(Source records)
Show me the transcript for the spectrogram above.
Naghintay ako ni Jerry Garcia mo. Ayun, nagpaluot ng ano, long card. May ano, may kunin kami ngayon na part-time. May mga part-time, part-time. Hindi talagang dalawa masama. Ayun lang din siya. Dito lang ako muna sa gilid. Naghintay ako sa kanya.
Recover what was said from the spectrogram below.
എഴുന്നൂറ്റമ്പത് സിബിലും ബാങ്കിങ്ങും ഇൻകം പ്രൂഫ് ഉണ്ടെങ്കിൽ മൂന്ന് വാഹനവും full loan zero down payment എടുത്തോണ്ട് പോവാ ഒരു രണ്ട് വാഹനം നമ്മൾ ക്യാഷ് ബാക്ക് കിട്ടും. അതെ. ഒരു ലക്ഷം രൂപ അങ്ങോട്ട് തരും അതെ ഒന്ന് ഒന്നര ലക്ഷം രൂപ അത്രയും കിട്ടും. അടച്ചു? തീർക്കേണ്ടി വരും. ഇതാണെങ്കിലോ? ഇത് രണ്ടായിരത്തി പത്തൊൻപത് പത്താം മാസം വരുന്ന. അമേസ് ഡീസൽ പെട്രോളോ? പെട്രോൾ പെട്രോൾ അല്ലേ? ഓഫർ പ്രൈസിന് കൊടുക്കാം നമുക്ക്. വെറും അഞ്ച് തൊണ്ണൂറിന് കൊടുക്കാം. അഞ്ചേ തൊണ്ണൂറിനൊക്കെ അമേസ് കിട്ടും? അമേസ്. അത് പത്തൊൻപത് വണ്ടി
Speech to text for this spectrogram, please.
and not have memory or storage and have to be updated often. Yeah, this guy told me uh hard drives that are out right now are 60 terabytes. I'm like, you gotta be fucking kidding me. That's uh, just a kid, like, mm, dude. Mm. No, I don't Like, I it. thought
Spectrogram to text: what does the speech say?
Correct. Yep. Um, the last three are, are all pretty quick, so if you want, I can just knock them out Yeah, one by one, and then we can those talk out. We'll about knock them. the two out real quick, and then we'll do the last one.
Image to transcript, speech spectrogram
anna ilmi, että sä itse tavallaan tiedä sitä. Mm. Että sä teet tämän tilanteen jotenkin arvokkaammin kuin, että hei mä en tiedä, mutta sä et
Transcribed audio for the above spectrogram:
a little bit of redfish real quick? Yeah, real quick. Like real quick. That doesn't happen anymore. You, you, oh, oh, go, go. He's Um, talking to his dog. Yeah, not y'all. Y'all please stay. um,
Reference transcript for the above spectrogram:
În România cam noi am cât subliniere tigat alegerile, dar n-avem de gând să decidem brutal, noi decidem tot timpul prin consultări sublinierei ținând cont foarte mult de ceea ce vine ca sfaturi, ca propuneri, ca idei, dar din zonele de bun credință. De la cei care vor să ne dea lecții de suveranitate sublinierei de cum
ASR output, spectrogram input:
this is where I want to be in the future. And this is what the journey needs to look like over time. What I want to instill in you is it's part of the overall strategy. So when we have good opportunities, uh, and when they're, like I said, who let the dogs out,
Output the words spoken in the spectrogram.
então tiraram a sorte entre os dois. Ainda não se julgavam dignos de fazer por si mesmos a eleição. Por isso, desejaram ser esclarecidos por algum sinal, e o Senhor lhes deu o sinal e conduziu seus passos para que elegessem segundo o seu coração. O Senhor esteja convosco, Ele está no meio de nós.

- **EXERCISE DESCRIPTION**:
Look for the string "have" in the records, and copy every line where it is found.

- **EXERCISE OUTPUT**:
and not have memory or storage and have to be updated often. Yeah, this guy told me uh hard drives that are out right now are 60 terabytes. I'm like, you gotta be fucking kidding me. That's uh, just a kid, like, mm, dude. Mm. No, I don't Like, I it. thought
this is where I want to be in the future. And this is what the journey needs to look like over time. What I want to instill in you is it's part of the overall strategy. So when we have good opportunities, uh, and when they're, like I said, who let the dogs out,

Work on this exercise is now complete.